Christians were fleeing Iraq's jihadist-held city of Mosul en masse Friday after mosques relayed an ultimatum giving them a few hours to leave, the country's Chaldean patriarch and witnesses said.
"Christian families are on their way to Dohuk and Arbil," in the neighbouring autonomous region of Kurdistan, Patriarch Louis Sako told AFP. "For the first time in the history of Iraq, Mosul is now empty of Christians."
Witnesses said messages telling Christians to leave the city by Saturday were blared through loudspeakers from the city's mosques Friday.
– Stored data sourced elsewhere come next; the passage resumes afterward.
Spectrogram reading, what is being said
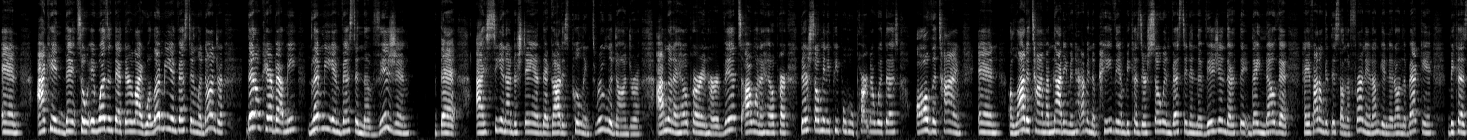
And I can that so it wasn't that they're like, "Well, let me invest in LaDondra." They don't care about me. Let me invest in the vision that I see and understand that God is pulling through Ladondra. I'm going to help her in her events. I want to help her. There's so many people who partner with us all the time and a lot of time i'm not even having to pay them because they're so invested in the vision. They're th- they know that hey if i don't get this on the front end i'm getting it on the back end because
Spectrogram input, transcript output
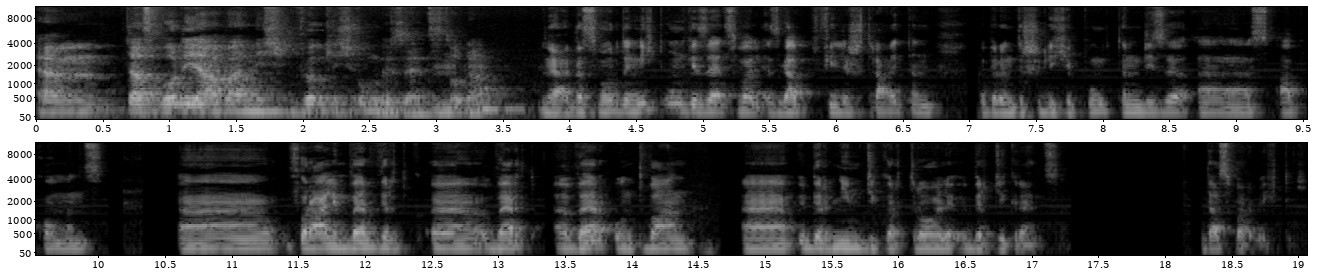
ähm, das wurde ja aber nicht wirklich umgesetzt, mhm. oder? Ja, das wurde nicht umgesetzt, weil es gab viele Streiten über unterschiedliche Punkte dieses äh, Abkommens. Äh, vor allem, wer, wird, äh, wer, äh, wer und wann äh, übernimmt die Kontrolle über die Grenze. Das war wichtig.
A statement dated from last week and purportedly issued by the Islamic State jihadist group that took over the city and large swathes of Iraq during a sweeping offensive last month warned Mosul's Christians they should convert, pay a special tax, leave or face death.
"We were shocked by the distribution of a statement by the Islamic State calling on Christians to convert to Islam, or to pay unspecified tribute, or to leave their city and their homes taking only their clothes and no luggage, and that their homes would then belong to the Islamic State," Sako said.
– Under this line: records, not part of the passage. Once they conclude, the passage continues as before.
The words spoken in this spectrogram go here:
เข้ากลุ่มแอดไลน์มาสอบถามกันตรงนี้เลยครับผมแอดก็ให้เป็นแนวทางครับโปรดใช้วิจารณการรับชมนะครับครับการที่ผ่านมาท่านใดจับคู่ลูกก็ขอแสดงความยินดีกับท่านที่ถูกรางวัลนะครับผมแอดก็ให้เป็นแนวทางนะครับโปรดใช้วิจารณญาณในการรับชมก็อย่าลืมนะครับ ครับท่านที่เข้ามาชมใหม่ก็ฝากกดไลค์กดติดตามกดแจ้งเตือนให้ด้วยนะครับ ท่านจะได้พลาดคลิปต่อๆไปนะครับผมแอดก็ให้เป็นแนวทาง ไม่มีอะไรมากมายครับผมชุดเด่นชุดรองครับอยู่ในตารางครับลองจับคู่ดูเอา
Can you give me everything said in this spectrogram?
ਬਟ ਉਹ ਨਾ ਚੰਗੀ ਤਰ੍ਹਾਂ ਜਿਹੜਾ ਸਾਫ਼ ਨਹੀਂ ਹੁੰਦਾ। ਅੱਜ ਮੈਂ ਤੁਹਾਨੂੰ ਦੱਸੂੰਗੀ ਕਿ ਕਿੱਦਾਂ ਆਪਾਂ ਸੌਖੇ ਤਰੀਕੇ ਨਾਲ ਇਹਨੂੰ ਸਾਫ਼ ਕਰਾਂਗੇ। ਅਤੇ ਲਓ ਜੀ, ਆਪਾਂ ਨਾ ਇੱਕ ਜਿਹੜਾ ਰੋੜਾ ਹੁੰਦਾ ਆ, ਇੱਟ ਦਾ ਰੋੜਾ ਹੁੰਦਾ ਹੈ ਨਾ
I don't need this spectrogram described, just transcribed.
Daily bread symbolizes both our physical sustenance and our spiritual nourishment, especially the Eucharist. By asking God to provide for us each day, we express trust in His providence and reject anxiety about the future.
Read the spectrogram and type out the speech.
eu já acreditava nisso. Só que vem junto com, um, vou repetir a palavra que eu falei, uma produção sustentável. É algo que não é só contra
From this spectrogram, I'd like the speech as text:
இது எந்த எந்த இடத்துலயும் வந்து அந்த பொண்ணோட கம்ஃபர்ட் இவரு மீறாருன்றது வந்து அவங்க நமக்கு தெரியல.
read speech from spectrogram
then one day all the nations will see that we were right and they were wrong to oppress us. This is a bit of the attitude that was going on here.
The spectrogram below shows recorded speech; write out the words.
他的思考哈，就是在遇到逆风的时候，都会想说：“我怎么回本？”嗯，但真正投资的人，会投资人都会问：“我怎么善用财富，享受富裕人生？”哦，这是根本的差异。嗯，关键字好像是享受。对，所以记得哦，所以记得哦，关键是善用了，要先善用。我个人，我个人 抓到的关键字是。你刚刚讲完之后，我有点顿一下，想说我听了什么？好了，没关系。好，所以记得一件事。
The patriarch, who is one of the most senior Christian clerics in Iraq, and residents contacted by AFP said Islamic State militants had in recent days been tagging Christian houses with the letter N for "Nassarah", the term by which the Koran refers to Christians.
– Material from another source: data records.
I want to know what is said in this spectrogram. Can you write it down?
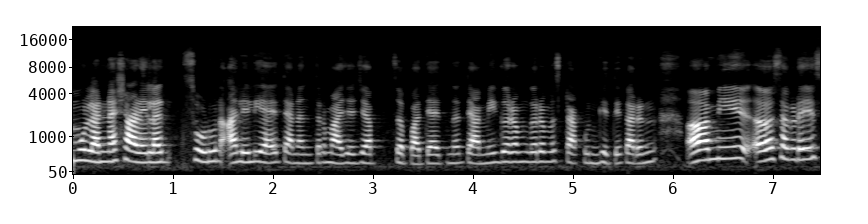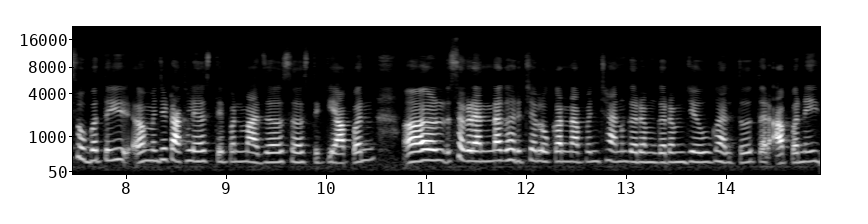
मुलांना शाळेला सोडून आलेली आहे. त्यानंतर माझ्या ज्या चपात्या आहेत ना त्या मी गरम गरमच टाकून घेते. कारण मी सगळे सोबतही म्हणजे टाकले असते. पण माझं असं असते की आपण सगळ्यांना घरच्या लोकांना आपण छान गरम गरम जेव घालतो तर आपणही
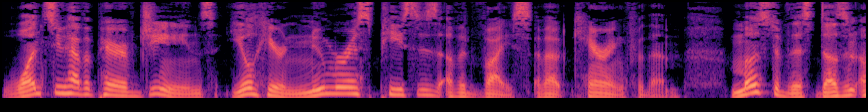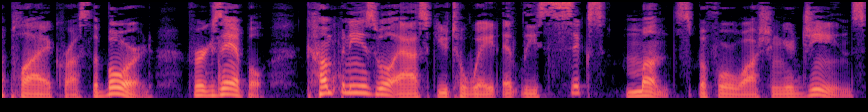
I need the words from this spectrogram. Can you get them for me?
Once you have a pair of jeans, you'll hear numerous pieces of advice about caring for them. Most of this doesn't apply across the board. For example, companies will ask you to wait at least six months before washing your jeans,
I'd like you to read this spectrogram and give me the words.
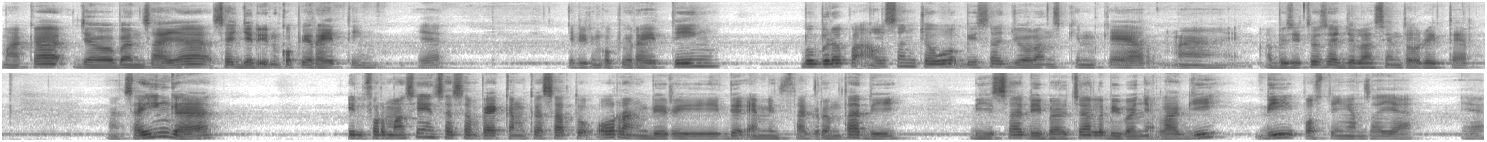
maka jawaban saya saya jadiin copywriting ya. Jadiin copywriting beberapa alasan cowok bisa jualan skincare. Nah habis itu saya jelasin tuh detail nah sehingga informasi yang saya sampaikan ke satu orang dari DM Instagram tadi bisa dibaca lebih banyak lagi di postingan saya ya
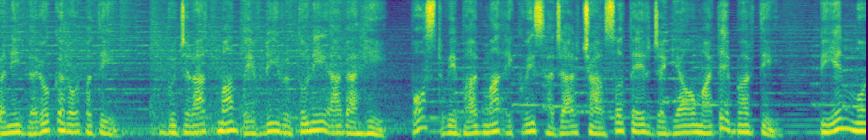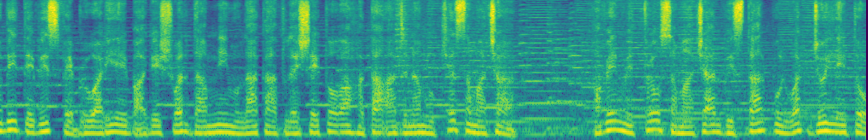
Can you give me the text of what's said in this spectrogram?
બની ગયો કરોડપતિ, ગુજરાતમાં બેવડી ઋતુની આગાહી, પોસ્ટ વિભાગમાં એકવીસ હજાર ચારસો તેર જગ્યાઓ માટે ભરતી. પીએમ મોદી ત્રેવીસ ફેબ્રુઆરીએ બાગેશ્વર ધામની મુલાકાત લેશે તો આ હતા આજના મુખ્ય સમાચાર. હવે મિત્રો સમાચાર વિસ્તારપૂર્વક જોઈએ તો,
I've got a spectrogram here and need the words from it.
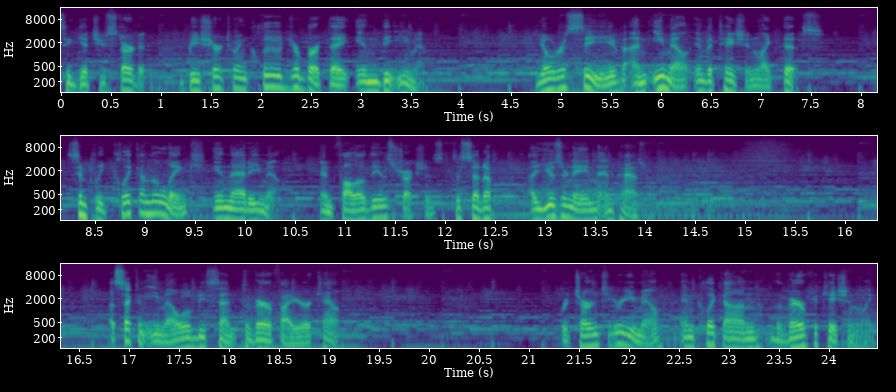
to get you started. Be sure to include your birthday in the email. You'll receive an email invitation like this. Simply click on the link in that email and follow the instructions to set up a username and password. A second email will be sent to verify your account. Return to your email and click on the verification link.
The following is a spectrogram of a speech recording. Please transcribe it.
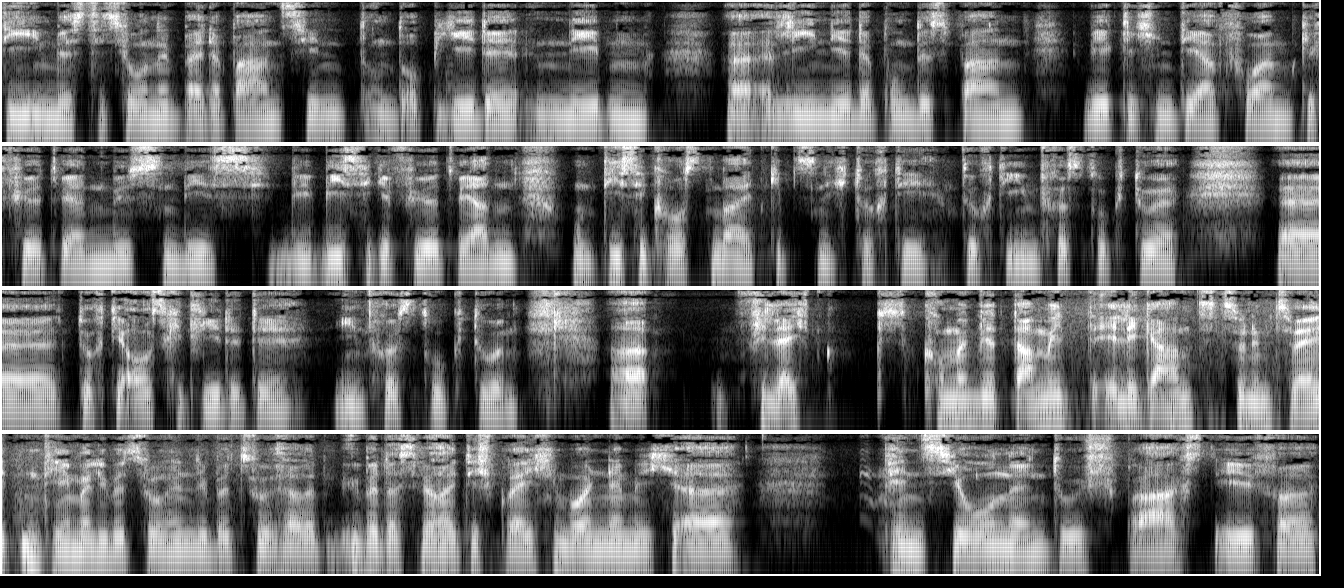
die Investitionen bei der Bahn sind und ob jede Nebenlinie der Bundesbahn wirklich in der Form geführt werden müssen, wie, es, wie, wie sie geführt werden. Und diese Kostenwahrheit gibt es nicht durch die, durch die Infrastruktur, äh, durch die ausgegliederte Infrastruktur. Äh, vielleicht kommen wir damit elegant zu dem zweiten Thema, liebe Zuhörer, liebe Zuhörer, über das wir heute sprechen wollen, nämlich äh, Pensionen. Du sprachst, Eva,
The statement, which was seen by AFP, said "there will be nothing for them but the sword" if Christians reject those conditions.